Myriam Nicole: I think everyone is training more and more because we have a lot of hard races like PMB, Mont Sainte Anne and Fort Bill…
If we had more technical tracks people would work more on their skills and equipment.
Sabrina Jonnier: The 3 are all important, being fit definitely helps to stay 100% all season.
What would be your ideal track, venue (combination, style of track) What type of track do you feel your skillset and style is best matched to?
Florian Pugin: I like steep and technical stuff, some slippery muddy root sections Like Champéry or Leogang… I like also the fast sections with some big jumps.
Myriam Nicole: Champéry is the best track ever, so yes maybe more tracks with technical section, steep and not a lot of pedalling section!
Manon Carpenter: Somewhere muddy, steep and technical but warm? Longer tracks where you have to work to keep your speed rather than just letting go of the brakes and holding on suit me best. I think like most people in South Wales, I like tracks with corners!
Emmeline Ragot: I like track in the trees with tight corners, with mud and steep sections.
Rachel Atherton: I like tracks that are fun to ride. Tracks that make you squeal and whoop because you are literally having the time of your life riding them! And being bike riders, we are lucky that pretty much any track can make you do this if it is going down the hill…a track that is natural, loose, ruts, roots, always changing, that is muddy when wet, so that you have to have your foot halfway up to your eyeballs, then it would spit you out on to some flat out turns into some biiiiig step downs so you can recover your breath in the air, then back into the woods all bouncing off trees and having to wall ride around the holes…then it gets so steep and muddy and rutted and rocky that it’s a wonder you can still hold on….woooooo
There is a track like this up in North Wales, oh my gosh.
Alternately Dry tracks that are fast as shite, like Windham, are awesome; they make you step up your riding to such a level you didn’t think possible. I like them all, but being able to win them all is another matter
Who do you think will be the biggest threat to the top three steps of the podium yearlong?
Floriane Pugin: Well, I don’t know, we had quite a nice battle last year… I’d say Tracy Moseley when she’s going to race, Rachel, Myriam, Sabrina, Emmeline, Tracey Hannah.
Emmeline Ragot: We will wait to see, but there are a couple of girls who could do it.
Manon Carpenter: Rach, Floriane Pugin and the rest is wide open I think it’s going to be a good year for the women’s WC!
Rachel Atherton: I shan’t state the obvious. Wait, yes I shall. No, I wont. It’s pointless. But one thing I will say is that I am sad that Tracey wont race a full world cup series, but it would be nice if everyone was fit and strong and in it for one year.
Sabrina Jonnier: Same girls as last year adding the young one coming up and Tracey Hannah who is finally coming back! It will be good to see Tracy Moseley at the few World Cup she will be racing.
What fact do most people not know about you?

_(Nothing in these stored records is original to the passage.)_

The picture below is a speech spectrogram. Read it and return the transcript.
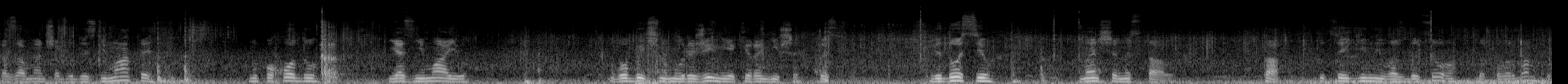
Казав, менше буду знімати. Ну, походу, я знімаю в обичному режимі, як і раніше. Тобто відосів менше не стало. Так, підсоєднив вас до цього, до повербанку.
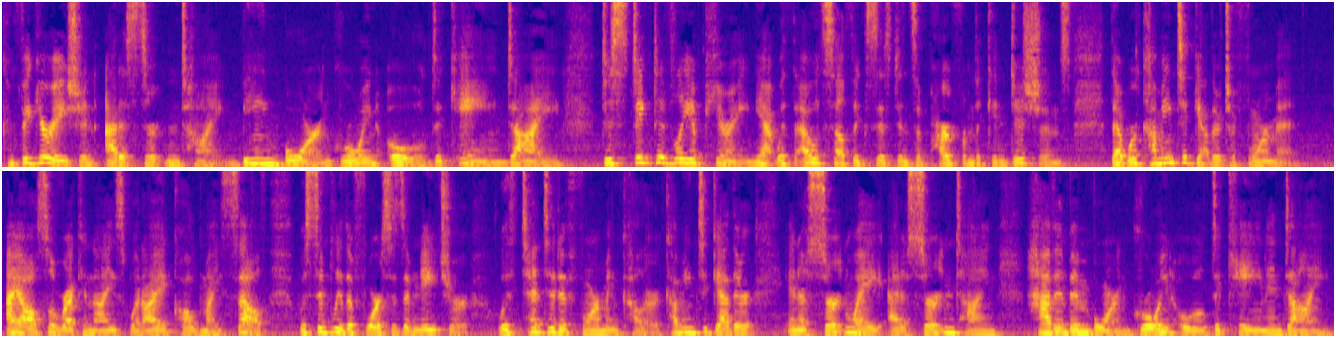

Floriane Pugin: You know it now, I ski a lot But I’m also in an Engineering School (INSA of Lyon) in Mechanical Design and I’d love to design my own bike one day!
Emmeline Ragot: That I’m funny haha!
Myriam Nicole: Maybe why my nickname is PomPon?!
Manon Carpenter: I haven’t got massive roots; my hair’s supposed to be like this haha!
Rachel Atherton: I write a lot of poems. It is a bad habit.